TASK STATEMENT.
Reproduce all of the entries below exactly, without images.

-------- EXTRACTED ENTRIES

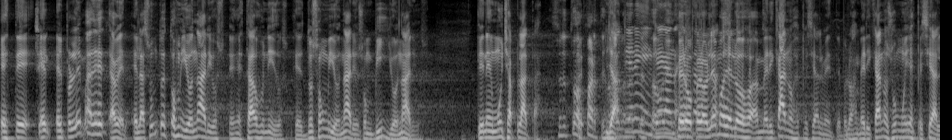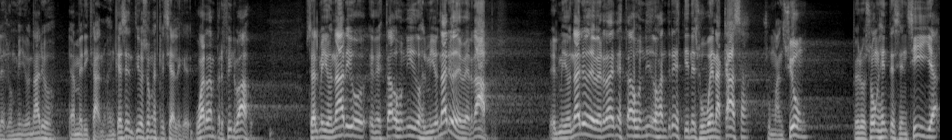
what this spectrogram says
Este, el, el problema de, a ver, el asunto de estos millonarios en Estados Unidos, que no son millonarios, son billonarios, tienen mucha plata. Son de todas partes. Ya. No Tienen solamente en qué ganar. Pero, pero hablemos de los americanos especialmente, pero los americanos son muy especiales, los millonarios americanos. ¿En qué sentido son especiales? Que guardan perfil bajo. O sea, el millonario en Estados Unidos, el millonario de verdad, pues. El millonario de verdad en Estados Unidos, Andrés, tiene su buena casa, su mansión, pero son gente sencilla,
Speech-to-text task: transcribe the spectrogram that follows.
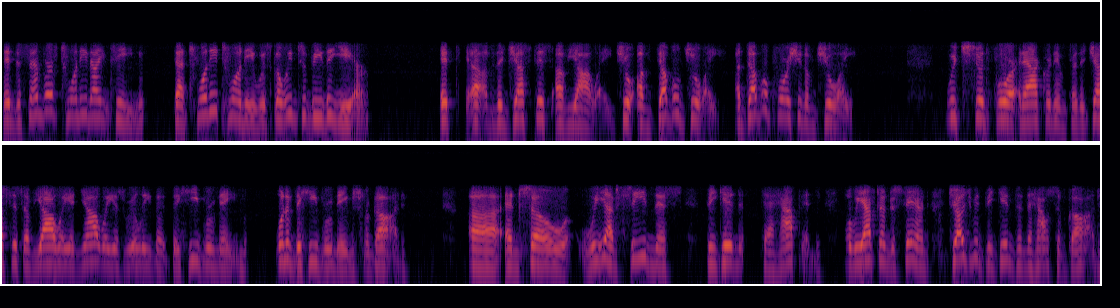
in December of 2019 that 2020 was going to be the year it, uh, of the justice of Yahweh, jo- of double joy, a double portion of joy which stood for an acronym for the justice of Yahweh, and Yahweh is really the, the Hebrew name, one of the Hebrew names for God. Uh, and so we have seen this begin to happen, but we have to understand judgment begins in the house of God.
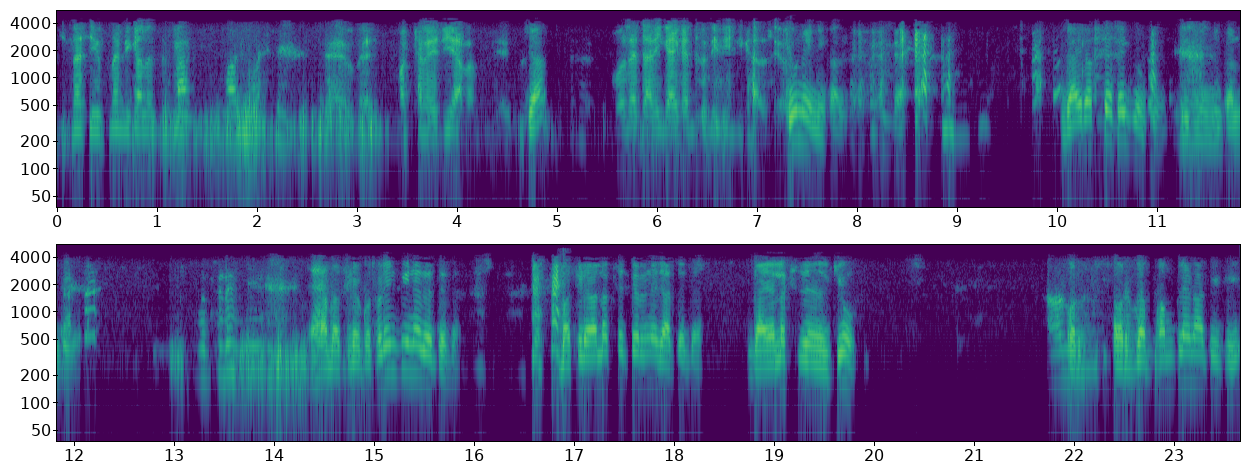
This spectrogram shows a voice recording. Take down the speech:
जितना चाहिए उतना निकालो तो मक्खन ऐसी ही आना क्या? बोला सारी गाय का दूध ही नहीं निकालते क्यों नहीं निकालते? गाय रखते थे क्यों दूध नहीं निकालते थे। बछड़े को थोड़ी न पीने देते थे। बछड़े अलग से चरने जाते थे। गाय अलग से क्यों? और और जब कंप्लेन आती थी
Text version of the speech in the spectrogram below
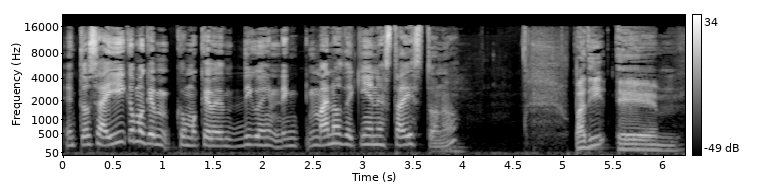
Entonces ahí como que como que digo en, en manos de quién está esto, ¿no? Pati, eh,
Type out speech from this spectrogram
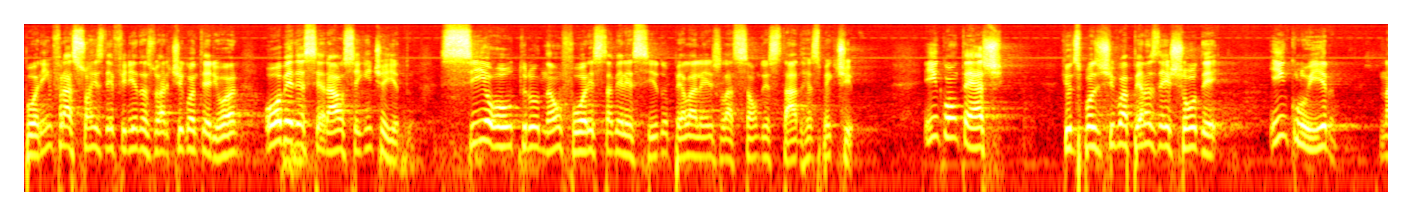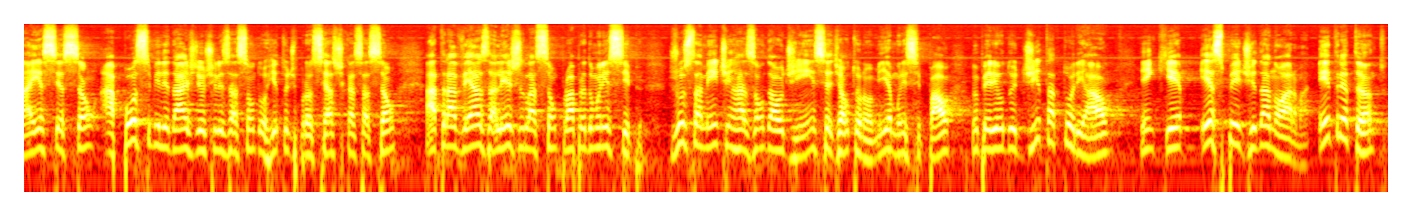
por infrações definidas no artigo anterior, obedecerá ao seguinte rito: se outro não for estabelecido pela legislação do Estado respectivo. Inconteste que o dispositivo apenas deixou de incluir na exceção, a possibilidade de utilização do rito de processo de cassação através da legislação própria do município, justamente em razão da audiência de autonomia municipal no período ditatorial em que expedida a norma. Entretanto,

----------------

TASK RESPONSE.
what this spectrogram says
Este, el, el problema de, a ver, el asunto de estos millonarios en Estados Unidos, que no son millonarios, son billonarios, tienen mucha plata. Son de todas partes. Ya. No Tienen solamente en qué ganar. Pero, pero hablemos de los americanos especialmente, pero los americanos son muy especiales, los millonarios americanos. ¿En qué sentido son especiales? Que guardan perfil bajo. O sea, el millonario en Estados Unidos, el millonario de verdad, pues. El millonario de verdad en Estados Unidos, Andrés, tiene su buena casa, su mansión, pero son gente sencilla,
Speech-to-text task: transcribe the spectrogram that follows.
in December of 2019 that 2020 was going to be the year it, uh, of the justice of Yahweh, jo- of double joy, a double portion of joy which stood for an acronym for the justice of Yahweh, and Yahweh is really the, the Hebrew name, one of the Hebrew names for God. Uh, and so we have seen this begin to happen, but we have to understand judgment begins in the house of God.
This spectrogram shows a voice recording. Take down the speech:
जितना चाहिए उतना निकालो तो मक्खन ऐसी ही आना क्या? बोला सारी गाय का दूध ही नहीं निकालते क्यों नहीं निकालते? गाय रखते थे क्यों दूध नहीं निकालते थे। बछड़े को थोड़ी न पीने देते थे। बछड़े अलग से चरने जाते थे। गाय अलग से क्यों? और और जब कंप्लेन आती थी
Text version of the speech in the spectrogram below
Entonces ahí como que como que digo en, en manos de quién está esto, ¿no? Pati, eh,
Type out speech from this spectrogram
por infrações definidas no artigo anterior, obedecerá ao seguinte rito: se outro não for estabelecido pela legislação do Estado respectivo. Inconteste que o dispositivo apenas deixou de incluir na exceção, a possibilidade de utilização do rito de processo de cassação através da legislação própria do município, justamente em razão da audiência de autonomia municipal no período ditatorial em que expedida a norma. Entretanto,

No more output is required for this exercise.